→ Material provided

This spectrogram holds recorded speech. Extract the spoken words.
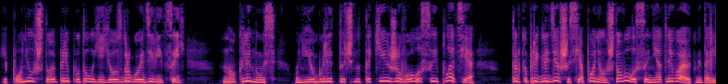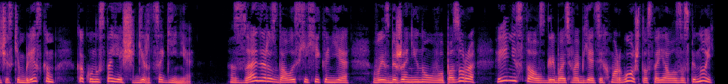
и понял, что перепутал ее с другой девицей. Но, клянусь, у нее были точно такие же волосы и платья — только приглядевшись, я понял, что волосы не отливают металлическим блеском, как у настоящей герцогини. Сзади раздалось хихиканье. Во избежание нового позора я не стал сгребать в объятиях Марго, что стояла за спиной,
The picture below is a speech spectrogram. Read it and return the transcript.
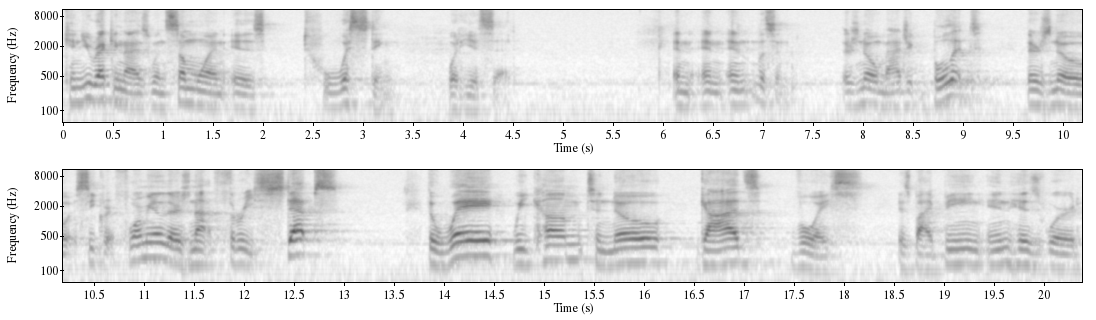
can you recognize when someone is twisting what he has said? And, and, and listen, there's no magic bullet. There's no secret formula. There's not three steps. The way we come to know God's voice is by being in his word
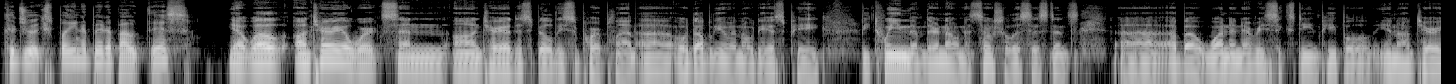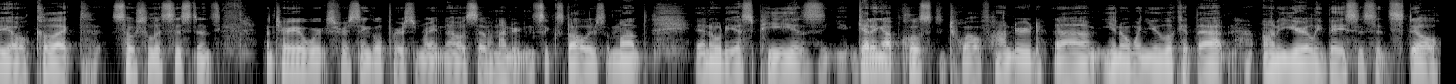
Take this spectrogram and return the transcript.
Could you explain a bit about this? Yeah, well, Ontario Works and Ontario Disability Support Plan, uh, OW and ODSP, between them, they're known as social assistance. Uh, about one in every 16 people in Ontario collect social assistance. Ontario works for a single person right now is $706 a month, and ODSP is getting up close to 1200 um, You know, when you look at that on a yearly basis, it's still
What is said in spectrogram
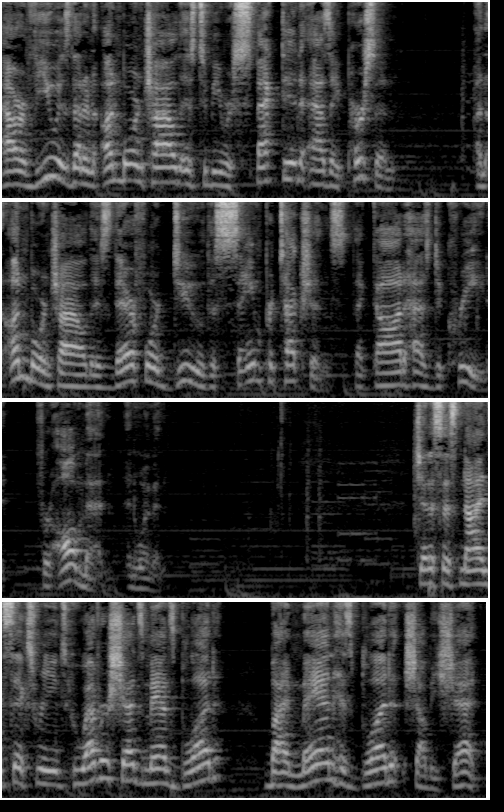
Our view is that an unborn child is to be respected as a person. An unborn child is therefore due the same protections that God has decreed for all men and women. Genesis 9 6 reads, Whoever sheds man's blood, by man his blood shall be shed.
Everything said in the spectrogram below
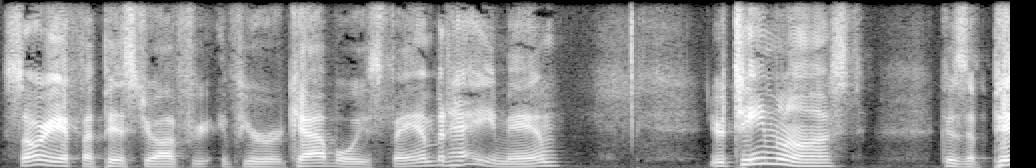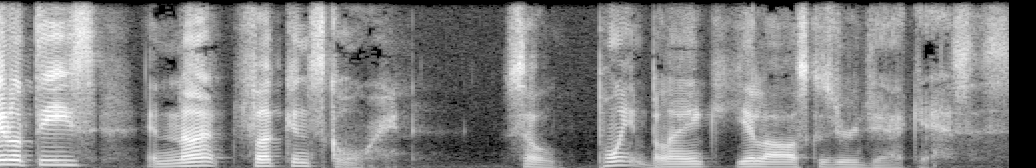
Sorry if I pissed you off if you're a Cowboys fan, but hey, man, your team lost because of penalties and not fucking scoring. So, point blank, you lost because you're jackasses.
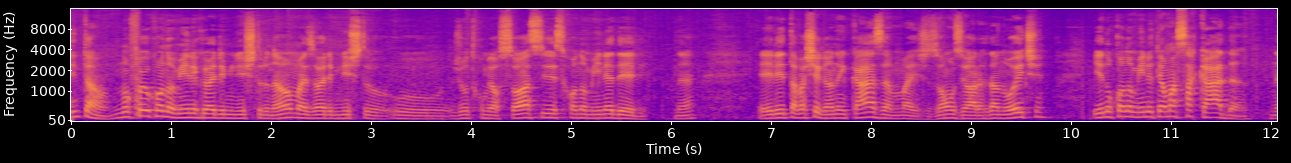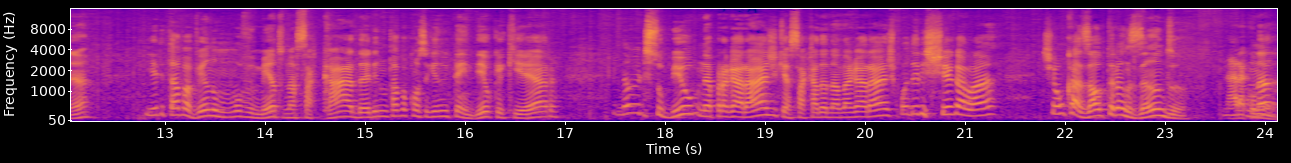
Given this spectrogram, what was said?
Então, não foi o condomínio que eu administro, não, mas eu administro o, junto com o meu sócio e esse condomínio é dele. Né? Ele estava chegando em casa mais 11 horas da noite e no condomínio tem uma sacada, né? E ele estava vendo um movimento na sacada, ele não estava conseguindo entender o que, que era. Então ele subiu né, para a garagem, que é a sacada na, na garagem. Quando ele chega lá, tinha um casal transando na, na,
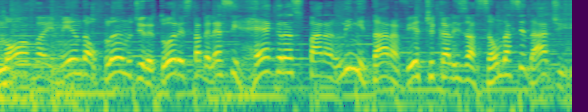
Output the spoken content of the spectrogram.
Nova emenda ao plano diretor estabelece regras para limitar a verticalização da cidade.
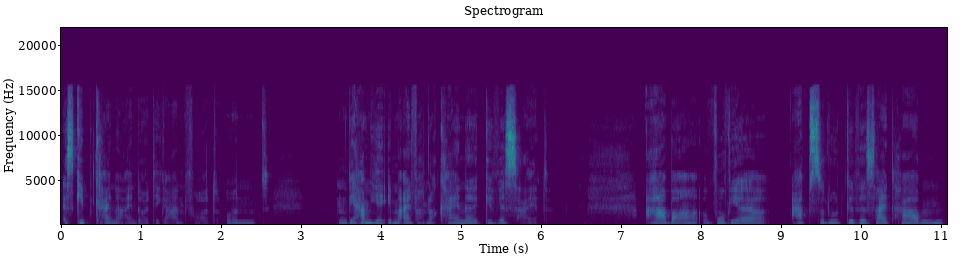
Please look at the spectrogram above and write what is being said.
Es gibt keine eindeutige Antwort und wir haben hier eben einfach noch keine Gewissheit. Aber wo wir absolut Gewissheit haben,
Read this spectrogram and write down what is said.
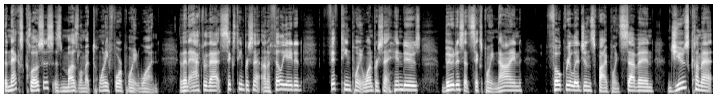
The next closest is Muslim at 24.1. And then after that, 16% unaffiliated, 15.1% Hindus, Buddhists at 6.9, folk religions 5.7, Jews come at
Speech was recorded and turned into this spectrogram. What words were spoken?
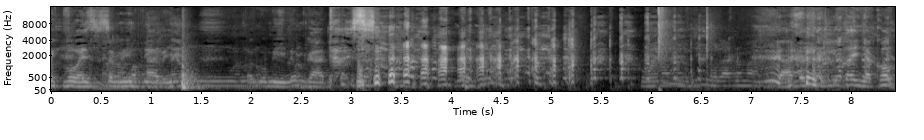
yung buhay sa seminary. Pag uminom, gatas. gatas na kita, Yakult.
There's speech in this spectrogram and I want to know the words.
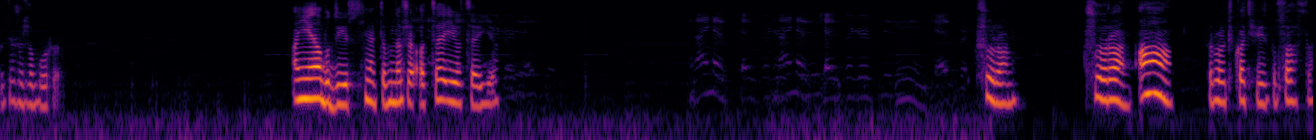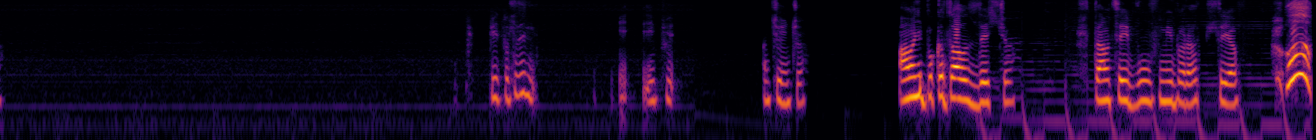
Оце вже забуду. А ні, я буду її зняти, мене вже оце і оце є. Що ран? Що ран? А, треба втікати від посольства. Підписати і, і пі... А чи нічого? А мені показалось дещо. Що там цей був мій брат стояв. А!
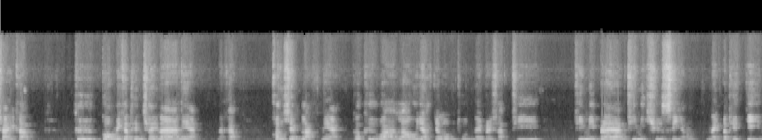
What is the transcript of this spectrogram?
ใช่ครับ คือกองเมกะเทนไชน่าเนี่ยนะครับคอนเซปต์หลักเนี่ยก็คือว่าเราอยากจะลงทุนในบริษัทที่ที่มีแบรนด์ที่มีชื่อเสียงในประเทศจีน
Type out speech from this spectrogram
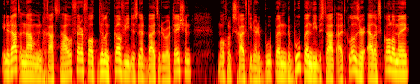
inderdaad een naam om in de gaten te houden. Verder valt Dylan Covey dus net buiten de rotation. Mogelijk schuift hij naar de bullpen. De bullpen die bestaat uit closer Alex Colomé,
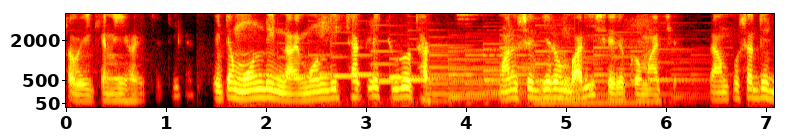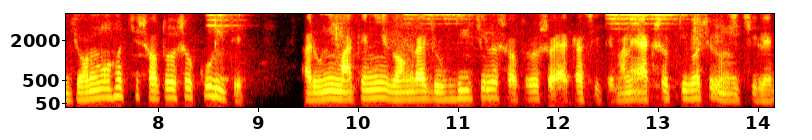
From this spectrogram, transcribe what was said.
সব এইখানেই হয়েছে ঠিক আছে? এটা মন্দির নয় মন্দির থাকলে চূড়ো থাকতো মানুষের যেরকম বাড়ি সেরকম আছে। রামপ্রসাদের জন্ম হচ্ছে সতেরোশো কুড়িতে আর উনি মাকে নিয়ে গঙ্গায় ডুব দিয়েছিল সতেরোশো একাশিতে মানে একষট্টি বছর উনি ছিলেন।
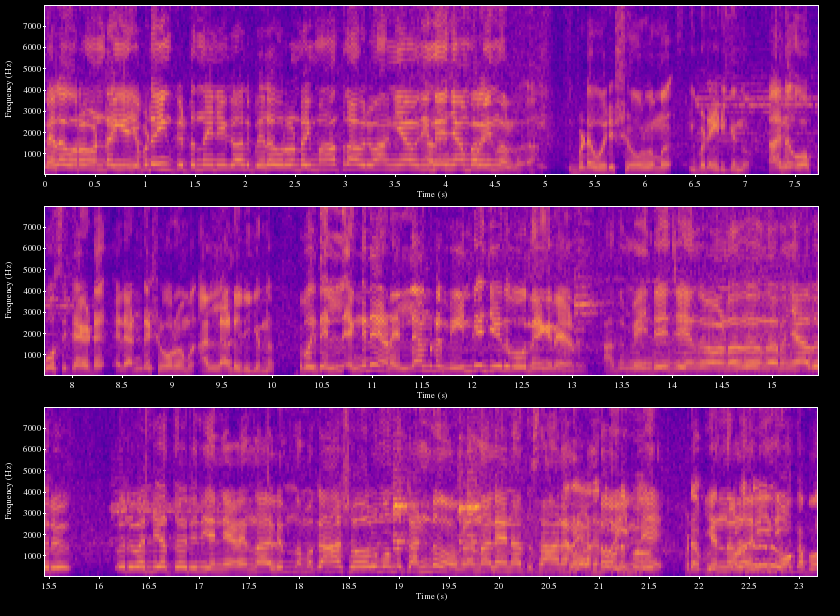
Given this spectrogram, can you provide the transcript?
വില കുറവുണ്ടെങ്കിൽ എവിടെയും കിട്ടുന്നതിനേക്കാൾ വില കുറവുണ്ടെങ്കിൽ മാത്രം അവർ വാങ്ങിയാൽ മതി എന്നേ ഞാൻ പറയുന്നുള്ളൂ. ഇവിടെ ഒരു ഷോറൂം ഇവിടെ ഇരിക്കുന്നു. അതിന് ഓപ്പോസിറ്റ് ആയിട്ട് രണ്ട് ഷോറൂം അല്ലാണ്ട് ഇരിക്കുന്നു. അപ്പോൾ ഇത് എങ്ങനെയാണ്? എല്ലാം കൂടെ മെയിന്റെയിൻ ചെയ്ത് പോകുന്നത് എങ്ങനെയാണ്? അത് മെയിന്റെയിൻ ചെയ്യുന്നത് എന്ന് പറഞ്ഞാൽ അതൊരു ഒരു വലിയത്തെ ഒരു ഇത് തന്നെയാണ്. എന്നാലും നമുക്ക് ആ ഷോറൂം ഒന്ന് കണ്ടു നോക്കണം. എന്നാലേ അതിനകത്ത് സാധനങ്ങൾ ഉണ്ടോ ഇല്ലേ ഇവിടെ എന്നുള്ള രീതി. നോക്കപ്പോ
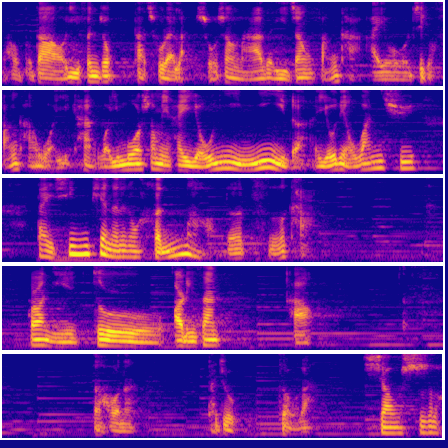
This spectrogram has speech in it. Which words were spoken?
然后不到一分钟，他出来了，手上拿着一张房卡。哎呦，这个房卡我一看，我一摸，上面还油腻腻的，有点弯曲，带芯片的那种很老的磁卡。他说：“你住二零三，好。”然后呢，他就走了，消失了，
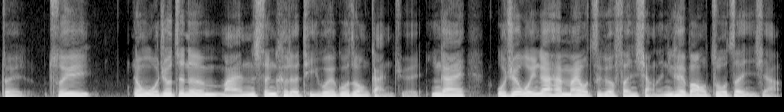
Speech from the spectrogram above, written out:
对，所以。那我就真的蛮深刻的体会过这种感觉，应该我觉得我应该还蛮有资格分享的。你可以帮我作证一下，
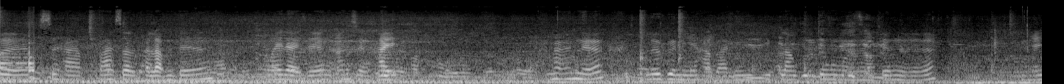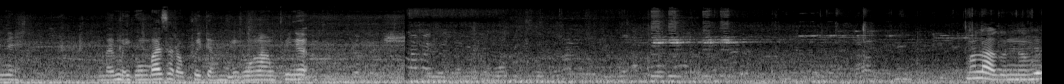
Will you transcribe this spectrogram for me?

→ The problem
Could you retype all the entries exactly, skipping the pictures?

→ Exercise output
This spectrogram holds recorded speech. Extract the spoken words.
и понял, что перепутал ее с другой девицей. Но, клянусь, у нее были точно такие же волосы и платья — только приглядевшись, я понял, что волосы не отливают металлическим блеском, как у настоящей герцогини. Сзади раздалось хихиканье. Во избежание нового позора я не стал сгребать в объятиях Марго, что стояла за спиной,
The picture below is a speech spectrogram. Read it and return the transcript.
can you recognize when someone is twisting what he has said? And, and, and listen, there's no magic bullet. There's no secret formula. There's not three steps. The way we come to know God's voice is by being in his word
Take this spectrogram and return the transcript.
Could you explain a bit about this? Yeah, well, Ontario Works and Ontario Disability Support Plan, uh, OW and ODSP, between them, they're known as social assistance. Uh, about one in every 16 people in Ontario collect social assistance. Ontario works for a single person right now is $706 a month, and ODSP is getting up close to 1200 um, You know, when you look at that on a yearly basis, it's still
What is said in spectrogram
Our view is that an unborn child is to be respected as a person. An unborn child is therefore due the same protections that God has decreed for all men and women. Genesis 9 6 reads, Whoever sheds man's blood, by man his blood shall be shed.
Everything said in the spectrogram below
Sorry if I pissed you off if you're a Cowboys fan, but hey, man, your team lost because of penalties and not fucking scoring. So, point blank, you lost because you're jackasses.
Given this spectrogram, what was said?
Então, não foi o condomínio que eu administro, não, mas eu administro o, junto com o meu sócio e esse condomínio é dele. Né? Ele estava chegando em casa mais 11 horas da noite e no condomínio tem uma sacada, né? E ele estava vendo um movimento na sacada, ele não estava conseguindo entender o que, que era. Então ele subiu né, para a garagem, que é a sacada na, na garagem. Quando ele chega lá, tinha um casal transando na, na,
Output the spoken content of the spectrogram.
Nova emenda ao plano diretor estabelece regras para limitar a verticalização da cidade.
Please look at the spectrogram above and write what is being said.
Es gibt keine eindeutige Antwort und wir haben hier eben einfach noch keine Gewissheit. Aber wo wir absolut Gewissheit haben,
Read this spectrogram and write down what is said.
The next closest is Muslim at 24.1. And then after that, 16% unaffiliated, 15.1% Hindus, Buddhists at 6.9, folk religions 5.7, Jews come at
Speech was recorded and turned into this spectrogram. What words were spoken?
yung buhay sa seminary. Pag uminom, gatas. gatas na kita, Yakult.
There's speech in this spectrogram and I want to know the words.
Оце вже забуду. А ні, я буду її зняти, мене вже оце і оце є. Що ран? Що ран? А, треба втікати від посольства. Підписати і, і пі... А чи нічого? А мені показалось дещо. Що там цей був мій брат стояв. А!
What is the transcript of this spectrogram?
ใช่ครับ คือกองเมกะเทนไชน่าเนี่ยนะครับคอนเซปต์หลักเนี่ยก็คือว่าเราอยากจะลงทุนในบริษัทที่ที่มีแบรนด์ที่มีชื่อเสียงในประเทศจีน
Type out speech from this spectrogram
inderdaad een naam om in de gaten te houden. Verder valt Dylan Covey dus net buiten de rotation. Mogelijk schuift hij naar de bullpen. De bullpen die bestaat uit closer Alex Colomé,
From this spectrogram, transcribe what was said.
সব এইখানেই হয়েছে ঠিক আছে? এটা মন্দির নয় মন্দির থাকলে চূড়ো থাকতো মানুষের যেরকম বাড়ি সেরকম আছে। রামপ্রসাদের জন্ম হচ্ছে সতেরোশো কুড়িতে আর উনি মাকে নিয়ে গঙ্গায় ডুব দিয়েছিল সতেরোশো একাশিতে মানে একষট্টি বছর উনি ছিলেন।
Given this spectrogram, can you provide the transcript?
വില കുറവുണ്ടെങ്കിൽ എവിടെയും കിട്ടുന്നതിനേക്കാൾ വില കുറവുണ്ടെങ്കിൽ മാത്രം അവർ വാങ്ങിയാൽ മതി എന്നേ ഞാൻ പറയുന്നുള്ളൂ. ഇവിടെ ഒരു ഷോറൂം ഇവിടെ ഇരിക്കുന്നു. അതിന് ഓപ്പോസിറ്റ് ആയിട്ട് രണ്ട് ഷോറൂം അല്ലാണ്ട് ഇരിക്കുന്നു. അപ്പോൾ ഇത് എങ്ങനെയാണ്? എല്ലാം കൂടെ മെയിന്റെയിൻ ചെയ്ത് പോകുന്നത് എങ്ങനെയാണ്? അത് മെയിന്റെയിൻ ചെയ്യുന്നത് എന്ന് പറഞ്ഞാൽ അതൊരു ഒരു വലിയത്തെ ഒരു ഇത് തന്നെയാണ്. എന്നാലും നമുക്ക് ആ ഷോറൂം ഒന്ന് കണ്ടു നോക്കണം. എന്നാലേ അതിനകത്ത് സാധനങ്ങൾ ഉണ്ടോ ഇല്ലേ ഇവിടെ എന്നുള്ള രീതി. നോക്കപ്പോ
This spectrogram has speech in it. Which words were spoken?
然后不到一分钟，他出来了，手上拿着一张房卡。哎呦，这个房卡我一看，我一摸，上面还油腻腻的，有点弯曲，带芯片的那种很老的磁卡。他说：“你住二零三，好。”然后呢，他就走了，消失了，
Speech from the spectrogram above, written out:
对，所以。那我就真的蛮深刻的体会过这种感觉，应该我觉得我应该还蛮有资格分享的。你可以帮我作证一下，
Will you transcribe this spectrogram for me?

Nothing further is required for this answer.